“There is a unrelenting commitment from everyone involved to look at the issue of suicide – which is at an unacceptable rate in the country – and work together to consider what a co-ordinated approach to suicide prevention might look like.”
She said the government, with bipartisan support, was undertaking “unprecedented action” to reduce the rate of suicide, particularly among young people and Indigenous Australians.
The fact there were more than 3000 recorded suicides in 2018 – about eight a day and part of an upward trend over the past decade – was “a national tragedy”, she said.
“Lessening people’s distress” – either with their housing situation, employment, food or financial security – would be a key element in driving down the rate of suicide.
“Whilst we are never going to be certain and we can’t predict who is going to attempt to take their own lives, we know many have never interacted with the mental health system,” she said. “There are many facets – from communities looking out for each other, to making sure we get to the people who need help, support the services available and early intervention for vulnerable people.”
Mr Hunt said the forum would “seek and test” the best ideas from around Australia and the world and provide valuable insights that would help form the government’s response.
He said it had already emerged during the process that a critical group to support was those who had attempted suicide and been discharged from hospital within the previous six months.
“Every life lost to suicide is a tragedy. It creates a ripple effect that flows through families, friendship groups, schools, workplaces and communities,” Mr Hunt said.
He said Towards Zero was a “total commitment” to the value of each and every life and recognised the equity of all lives, in all ages and all groups.
“By working together, we can ensure all Australians know they are not alone, that they matter and that help is available.”
If you are experiencing personal difficulties, please contact Beyondblue, 1300 224 636; Lifeline, 13 11 14; Headspace (for those aged 12-25), 1800 650 890; Suicide Call Back Service 1300 659 467.

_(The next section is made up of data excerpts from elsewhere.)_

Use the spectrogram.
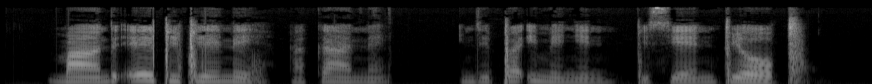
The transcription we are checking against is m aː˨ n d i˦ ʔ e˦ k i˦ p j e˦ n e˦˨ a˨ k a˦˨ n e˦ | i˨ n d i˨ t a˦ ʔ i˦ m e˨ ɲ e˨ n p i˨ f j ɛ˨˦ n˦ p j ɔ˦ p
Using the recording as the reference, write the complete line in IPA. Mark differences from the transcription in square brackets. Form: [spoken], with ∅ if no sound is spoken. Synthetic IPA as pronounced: m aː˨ n d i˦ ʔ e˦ [p] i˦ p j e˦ n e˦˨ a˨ k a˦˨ n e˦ | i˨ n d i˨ [p] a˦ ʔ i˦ m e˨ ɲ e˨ n p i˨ [s] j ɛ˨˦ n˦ p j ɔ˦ p

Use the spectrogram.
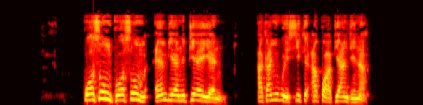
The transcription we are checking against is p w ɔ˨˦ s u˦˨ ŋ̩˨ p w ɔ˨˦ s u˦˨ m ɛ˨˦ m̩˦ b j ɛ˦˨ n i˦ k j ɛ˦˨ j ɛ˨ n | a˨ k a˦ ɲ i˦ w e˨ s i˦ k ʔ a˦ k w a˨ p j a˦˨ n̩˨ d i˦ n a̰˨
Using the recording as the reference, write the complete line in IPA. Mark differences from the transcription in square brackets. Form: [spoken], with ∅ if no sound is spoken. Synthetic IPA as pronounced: p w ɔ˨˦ s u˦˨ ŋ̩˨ p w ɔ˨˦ s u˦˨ m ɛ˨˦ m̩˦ b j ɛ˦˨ n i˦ [p] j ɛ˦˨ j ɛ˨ n | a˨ k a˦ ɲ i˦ w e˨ s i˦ k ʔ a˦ k w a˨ p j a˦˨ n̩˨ d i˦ n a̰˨

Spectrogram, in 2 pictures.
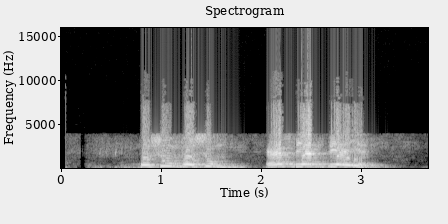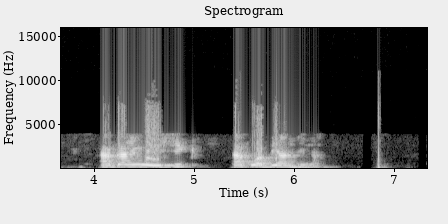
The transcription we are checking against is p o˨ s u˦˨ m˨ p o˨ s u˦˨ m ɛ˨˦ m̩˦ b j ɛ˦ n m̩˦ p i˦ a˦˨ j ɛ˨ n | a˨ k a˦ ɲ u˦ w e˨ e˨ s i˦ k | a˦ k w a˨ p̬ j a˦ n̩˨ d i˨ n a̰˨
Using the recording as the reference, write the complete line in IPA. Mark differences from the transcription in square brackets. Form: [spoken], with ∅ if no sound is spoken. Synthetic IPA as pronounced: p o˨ s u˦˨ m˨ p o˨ s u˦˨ m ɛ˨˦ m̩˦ b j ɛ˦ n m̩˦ p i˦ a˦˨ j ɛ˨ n | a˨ k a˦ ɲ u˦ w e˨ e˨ s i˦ k | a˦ k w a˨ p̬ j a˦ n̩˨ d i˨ n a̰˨

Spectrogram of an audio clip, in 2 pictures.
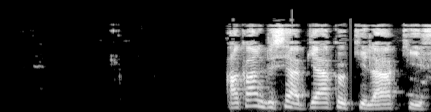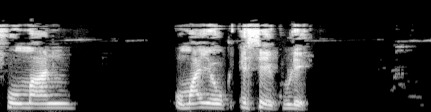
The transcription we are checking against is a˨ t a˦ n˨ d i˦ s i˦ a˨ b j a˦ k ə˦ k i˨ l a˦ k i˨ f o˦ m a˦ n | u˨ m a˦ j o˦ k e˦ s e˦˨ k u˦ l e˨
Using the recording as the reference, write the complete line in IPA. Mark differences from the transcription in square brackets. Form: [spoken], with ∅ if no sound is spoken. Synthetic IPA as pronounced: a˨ [k] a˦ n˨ d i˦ s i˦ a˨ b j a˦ k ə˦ k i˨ l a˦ k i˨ f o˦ m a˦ n | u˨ m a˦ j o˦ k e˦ s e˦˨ k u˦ l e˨

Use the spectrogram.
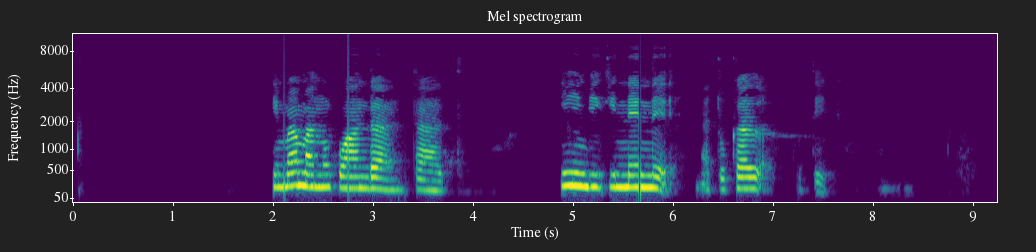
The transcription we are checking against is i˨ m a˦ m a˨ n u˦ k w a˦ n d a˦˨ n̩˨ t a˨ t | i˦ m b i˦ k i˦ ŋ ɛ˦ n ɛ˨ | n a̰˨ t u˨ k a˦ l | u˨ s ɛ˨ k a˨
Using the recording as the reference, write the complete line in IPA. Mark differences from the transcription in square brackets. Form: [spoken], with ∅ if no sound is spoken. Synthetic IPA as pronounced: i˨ m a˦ m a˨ n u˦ k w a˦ n d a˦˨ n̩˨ t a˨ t | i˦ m b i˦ k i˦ [n] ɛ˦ n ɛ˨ | n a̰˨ t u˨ k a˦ l | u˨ [t] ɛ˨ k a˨

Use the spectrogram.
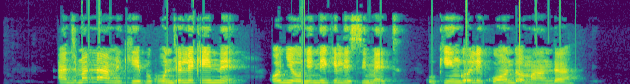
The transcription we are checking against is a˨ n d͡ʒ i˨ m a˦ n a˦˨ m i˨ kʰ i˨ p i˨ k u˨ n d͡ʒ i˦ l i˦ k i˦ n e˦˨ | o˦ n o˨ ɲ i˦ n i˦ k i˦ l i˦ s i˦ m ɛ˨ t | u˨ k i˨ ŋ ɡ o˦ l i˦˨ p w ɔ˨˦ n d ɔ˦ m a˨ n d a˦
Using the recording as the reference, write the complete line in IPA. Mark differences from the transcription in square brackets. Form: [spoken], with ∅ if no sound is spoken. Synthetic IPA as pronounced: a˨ n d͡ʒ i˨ m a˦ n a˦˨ m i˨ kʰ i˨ p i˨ k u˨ n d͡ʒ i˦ l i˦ k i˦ n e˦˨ | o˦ [ɲ] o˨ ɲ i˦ n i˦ k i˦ l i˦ s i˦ m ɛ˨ t | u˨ k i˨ ŋ ɡ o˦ l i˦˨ [k] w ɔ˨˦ n d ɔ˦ m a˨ n d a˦

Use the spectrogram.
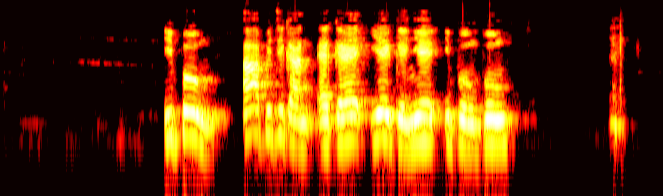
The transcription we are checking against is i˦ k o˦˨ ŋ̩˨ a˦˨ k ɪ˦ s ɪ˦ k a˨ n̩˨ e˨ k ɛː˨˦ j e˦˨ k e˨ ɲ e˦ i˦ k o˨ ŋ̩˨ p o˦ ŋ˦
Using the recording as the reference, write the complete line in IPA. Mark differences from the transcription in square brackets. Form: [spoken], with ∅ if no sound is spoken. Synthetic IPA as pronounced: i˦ [p] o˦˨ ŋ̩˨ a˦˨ [p] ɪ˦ [t] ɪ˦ k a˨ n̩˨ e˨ k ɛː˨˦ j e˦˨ k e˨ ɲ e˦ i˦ [p] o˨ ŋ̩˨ p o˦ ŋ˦

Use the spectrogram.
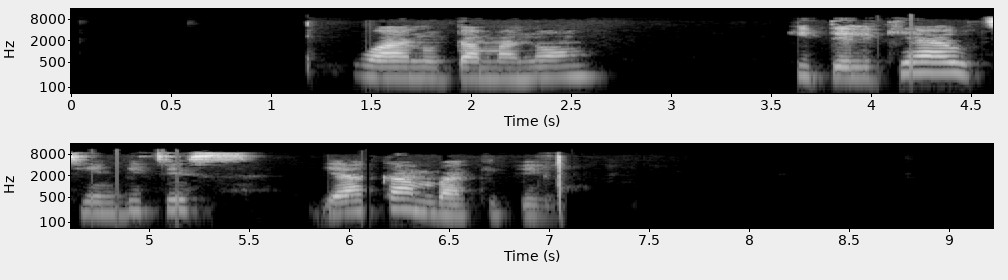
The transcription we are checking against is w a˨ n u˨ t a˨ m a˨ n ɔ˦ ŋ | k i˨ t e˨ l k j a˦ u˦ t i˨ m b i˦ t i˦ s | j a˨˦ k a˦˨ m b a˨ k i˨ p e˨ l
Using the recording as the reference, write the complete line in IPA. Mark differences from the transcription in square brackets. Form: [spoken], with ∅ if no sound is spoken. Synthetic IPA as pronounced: w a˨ n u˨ t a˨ m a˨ n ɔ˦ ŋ | k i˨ t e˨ l k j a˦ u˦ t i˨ m b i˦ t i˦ s | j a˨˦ k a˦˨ m b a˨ k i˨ p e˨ l

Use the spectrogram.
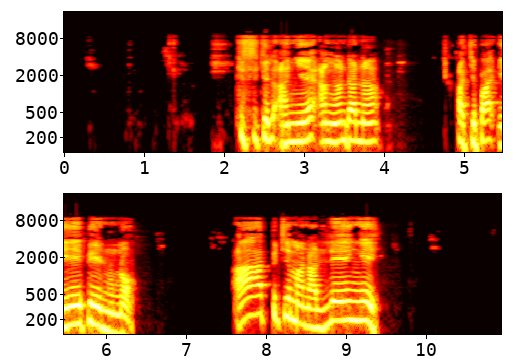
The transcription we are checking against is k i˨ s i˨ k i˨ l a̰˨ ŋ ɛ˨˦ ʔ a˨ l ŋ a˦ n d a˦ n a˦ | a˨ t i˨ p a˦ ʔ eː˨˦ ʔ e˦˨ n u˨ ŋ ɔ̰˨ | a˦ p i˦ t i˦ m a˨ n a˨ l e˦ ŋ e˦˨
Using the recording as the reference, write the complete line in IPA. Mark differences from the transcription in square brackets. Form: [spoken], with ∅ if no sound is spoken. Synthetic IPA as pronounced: k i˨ s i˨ k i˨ l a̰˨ [ɲ] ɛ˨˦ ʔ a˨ [∅] ŋ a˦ n d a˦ n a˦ | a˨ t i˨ p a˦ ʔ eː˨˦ [p] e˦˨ n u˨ [n] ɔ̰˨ | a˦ p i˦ t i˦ m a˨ n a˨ l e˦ ŋ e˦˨

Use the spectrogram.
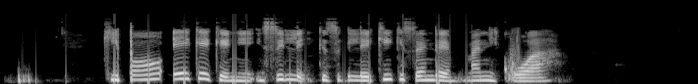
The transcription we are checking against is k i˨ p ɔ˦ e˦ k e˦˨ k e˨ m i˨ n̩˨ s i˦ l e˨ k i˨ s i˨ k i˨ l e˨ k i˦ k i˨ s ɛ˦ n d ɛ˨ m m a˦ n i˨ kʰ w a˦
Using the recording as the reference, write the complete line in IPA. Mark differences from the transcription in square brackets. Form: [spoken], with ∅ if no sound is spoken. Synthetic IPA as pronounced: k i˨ p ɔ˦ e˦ k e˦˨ k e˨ [ɲ] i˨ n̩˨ s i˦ l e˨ k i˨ s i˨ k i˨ l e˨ k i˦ k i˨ s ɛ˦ n d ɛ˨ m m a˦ n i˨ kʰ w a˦

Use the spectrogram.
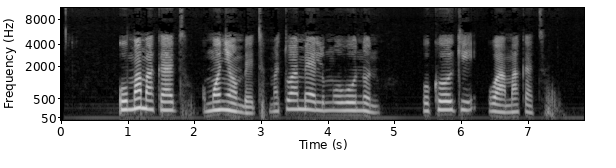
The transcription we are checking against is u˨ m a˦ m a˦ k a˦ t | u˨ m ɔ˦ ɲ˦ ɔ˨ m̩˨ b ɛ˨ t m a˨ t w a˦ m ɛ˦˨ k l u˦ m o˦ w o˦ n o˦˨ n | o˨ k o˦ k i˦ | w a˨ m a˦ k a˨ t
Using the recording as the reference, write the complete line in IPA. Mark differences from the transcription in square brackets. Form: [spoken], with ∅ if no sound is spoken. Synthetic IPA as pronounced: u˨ m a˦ m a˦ k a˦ t | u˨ m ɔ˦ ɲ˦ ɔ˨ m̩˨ b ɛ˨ t m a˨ t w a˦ m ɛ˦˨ [∅] l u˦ m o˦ w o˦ n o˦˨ n | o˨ k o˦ k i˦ | w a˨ m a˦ k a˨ t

Rob Harris is the National Affairs Editor for The Sydney Morning Herald and The Age, based at Parliament House in Canberra